At a corporate level, there is also interest in extended accounting. A substantive step forward was the release of the Natural Capital Protocol in July 2016 by the Natural Capital Committee involving contributions from a wide range of stakeholders. The corporate focus has mostly been on accounting for carbon emissions and water use, but extensions into other areas are well underway.
But these advances have not been enough. Getting traction and buy-in with decision makers remains challenging and the level of investment needed to ensure more frequent reporting has not been forthcoming.
Integrating economic measures
Although accounting for environmental stocks and flows is useful and should be encouraged, none of the accounts on their own drive home the link between economic activity and the environment. Without a broader, more systemic framing, it remains easy to see the environment as a set of separable components, which are external to the economy.
This siloed view is reinforced in our approaches to environmental measurement. Experts in soil, water, biodiversity and the climate all establish their particular approaches, without consideration for how their data can be used and applied in an integrated way.
To create this more holistic view, SEEA has recently been extended to account for ecosystems and biodiversity. The resulting accounting framework melds human production and consumption with the benefits provided by environmental ecosystems. These include the provision of timber, fish and water, the filtration of air and water, carbon sequestration and cultural and amenity services. Sustaining this requires maintaining our natural capital.
Ecosystem accounting thus gives a platform for a full integration of nature with standard economic data on production, income and wealth.
This advance has allowed for more engagement with experts in other fields – economics, statistics, ecological and biophysical sciences, geography and accounting. Together, the experts involved have worked to create a common understanding and language for the considerable depth of knowledge that exists in each “silo”. Ecosystem accounting projects can now been found all over the world at national and local scales. They are taking place in many developed countries but examples are also present in less statistically advanced countries such as the Philippines, Peru, Uganda and Mexico.
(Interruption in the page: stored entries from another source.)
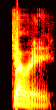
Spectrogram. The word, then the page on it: derry: American English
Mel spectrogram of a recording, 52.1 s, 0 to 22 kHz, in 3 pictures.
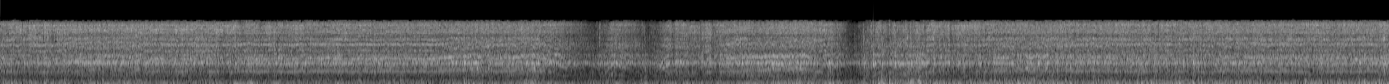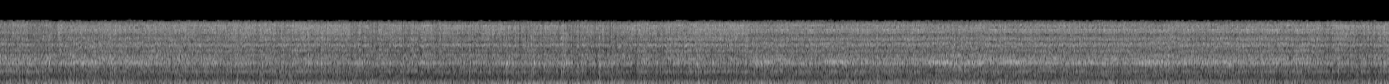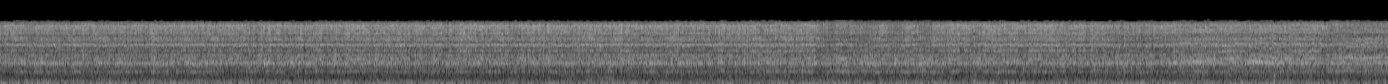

In Australia, the ABS is developing ecosystem accounts for the Great Barrier Reef and the SEEA EEA framework has been applied extensively in Victoria in various contexts, for example to support the recent State of the Bays report and in the assessment of Victoria’s national parks. Indeed, in Victoria, environmental-economic accounting is a key feature in its recently released strategic plans for biodiversity and the provision of clean air and water.
Building on all of these developments, in November 2016 , Australia’s environment ministers “agreed to work together to develop a common national approach to environmental accounts”.
Closing the circle
However, while the recent advances in environmental-economic accounting have opened new possibilities, much work still remains. Measuring and accounting for our natural capital is only part of the story. We must integrate the information into the analytical tools and models that decision makers use. We must report natural capital measures in budget statements and annual reports. And, most importantly, we must use the information to build the conversation about the inherent connection between natural capital and economic activity.
The standard set of financial and economic data in the national accounts and corporate reports cannot be regarded as best practice any longer. Australia is a mature and wealthy society, the next step must be investment by governments and corporations in systems to account for natural capital and hence give themselves a complete set of information for economic decision making.